      • What Bullies Want:
        • Power
        • Respect
        • Popularity
        • The fun of driving others crazy
      • What Victims Want:
        • Power
        • Respect
        • Popularity
        • To stop being driven crazy
        • Revenge
    • 8. Anti-bullying Approaches that Work…
      • Teach children to solve their own problems
      • Discourage children to blame each other but to understand all parties have equal responsibility for solving the problem
      • Understand that punishment alone doesn’t solve the issue
      • Recognize that adults cannot and should not supervise every interaction between students but rather adults should help children learn the skills of good decision making
    • 9. Resiliency is Key
      • There are no “good” and “bad” people just “desirable” and “undesirable” behavior
      • Kids need tools and skills to deal with dominant behavior
      • Resiliency is created from overcoming difficult experiences
      • Resiliency can be taught and learned
      • Learning to problem solve has life long benefits
    • 10. How We Respond
      • Adults need to teach skills to all children
      • Adults need the skills to intervene on behalf of both victim and bully
      • Shift from blame to responsibility and taking positive actions for both children
      • Shift from fear to empowerment and skill building
      • Includes everyone
      • Can be used at home, too
    • 11. What We Do at Catlin Gabel
      • Beginning and Lower School
        • Weekly class lessons in Kindergarten and 1 st grade regarding conflict resolution, problem solving and being a good community member
        • Lessons in second grade regarding resiliency, conflict resolution, and decision making
        • Anti-bullying role plays in third, fourth, and fifth grades
        • Provide coaching for individual students and parents
    • 12. What We Do at Catlin Gabel
      • Middle School
        • 6th and 7 th graders will have one week of anti-bullying skills training
        • Provide coaching for individual students and parents
      • Upper School
        • Will train Peer Helpers in anti-bullying skills
        • Will teach anti-bullying skills in 9 th grade health class
        • Provide coaching for individual students and parents
    • 13. Anti-Bullying Skills
      • Teach victims to respond in a way that is genuine instead of defensive
      • Teach victims how to not give others the power to get them mad
      • Teach role plays for reactions (insults, rumors, exclusion, physical, cyberbullying)
      • Teach resiliency skills
      • Teach positive self-talk and reality checking
      • Empower kids to emotionally self-regulate
      • Coach kids when and how to involve adults to help them
    • 14. How We Teach the Concept
      • The adult invites the student to try and bully them.

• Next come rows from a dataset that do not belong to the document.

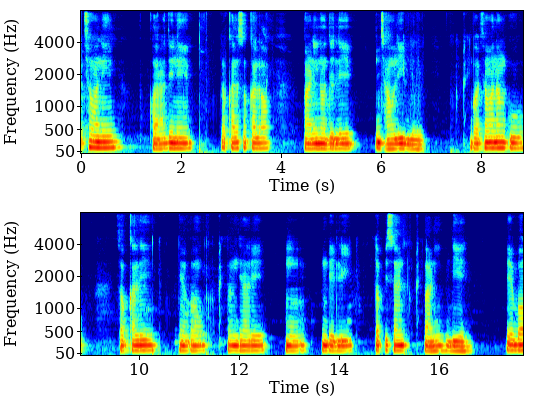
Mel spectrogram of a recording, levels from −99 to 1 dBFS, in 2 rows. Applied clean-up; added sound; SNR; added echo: neural mask model DeepFilterNet 3.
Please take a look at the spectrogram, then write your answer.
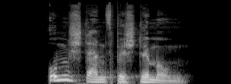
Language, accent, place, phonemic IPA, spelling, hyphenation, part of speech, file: German, Germany, Berlin, /ˈʊmʃtant͡sbəˌʃtɪmʊŋ/, Umstandsbestimmung, Um‧stands‧be‧stim‧mung, noun, De-Umstandsbestimmung.ogg
- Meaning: adverbial phrase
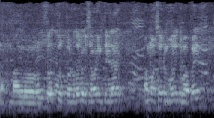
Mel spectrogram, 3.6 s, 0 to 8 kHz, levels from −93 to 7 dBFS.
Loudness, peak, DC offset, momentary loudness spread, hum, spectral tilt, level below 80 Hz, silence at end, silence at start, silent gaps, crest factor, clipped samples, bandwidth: -24 LUFS; -10 dBFS; under 0.1%; 4 LU; none; -0.5 dB/octave; -84 dBFS; 0 s; 0 s; none; 16 dB; under 0.1%; 8 kHz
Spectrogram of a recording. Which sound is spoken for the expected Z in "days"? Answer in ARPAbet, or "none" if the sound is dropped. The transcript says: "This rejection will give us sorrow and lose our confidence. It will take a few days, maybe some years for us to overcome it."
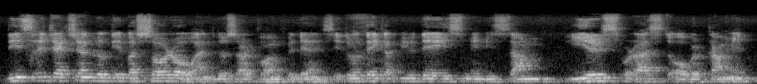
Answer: S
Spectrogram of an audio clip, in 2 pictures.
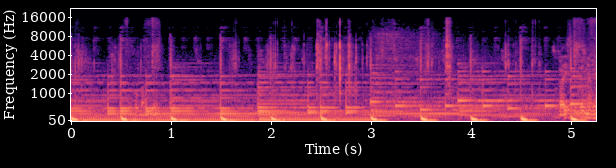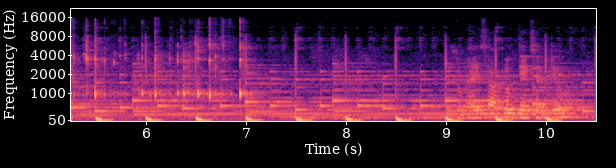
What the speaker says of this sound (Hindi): हमने इसमें पान मसाला को इस माजा में मिक्स कर दिया।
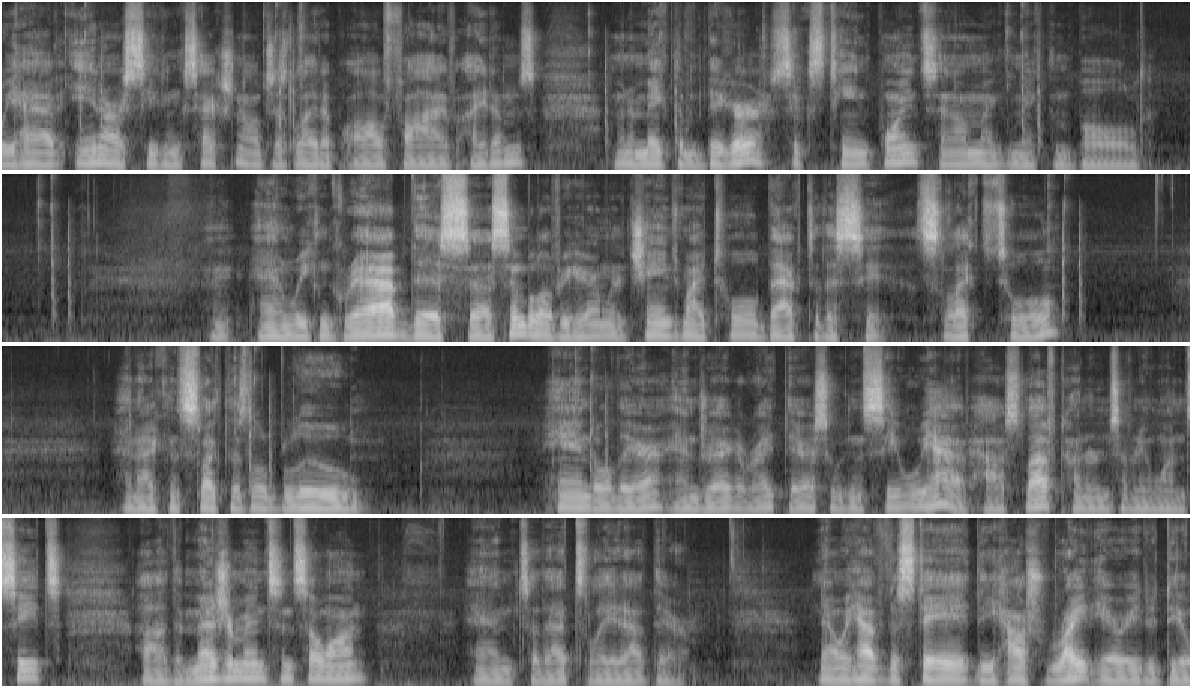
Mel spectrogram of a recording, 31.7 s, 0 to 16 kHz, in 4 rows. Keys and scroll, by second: 4.8-5.7 typing.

The student’s job is to keep bullying and the adult’s job is to try and get them to stop
      • The adult gets upset and angry, usually the student starts laughing
      • The adult then asks the student to try it again with the same parameters
      • This time, the adult diffuses the situation and doesn’t get angry and soon the student stops
      • The debrief: the adult asks the student which was more fun and the student always says the first. The adult then talks about how this is exactly how it works with bullies. They keep going because its fun to get you (victim) mad.
    • 15. Cyberbullying
      • Not a big distinction between cyberbullying and other forms of bullying
      • Skills used to combat cyberbullying are similar to other skills used for other forms of bullying
      • A good resource is The Center for Safe and Responsible Internet Use created by Nancy Willard ( )
    • 16. In Conclusion
      • Our goal is for children to learn skills to address these issues by teaching the necessary skills to students to handle their own problems.
      • It’s important that the entire community be involved in this process (parents, teachers, kids, across divisions)
      • We welcome information and conversation
    • 17. Scenarios
      • Scenario One: Exclusion (Lower School Age)
      • Scenario Two: Rumors (Middle School Age)
      • Scenario Three: Cyberbullying (Upper School Age)
    • 18. Q/A
      • Beginning and Lower School go to Narnia
      • Middle School go to Broxway
      • Upper School go to Middle School Library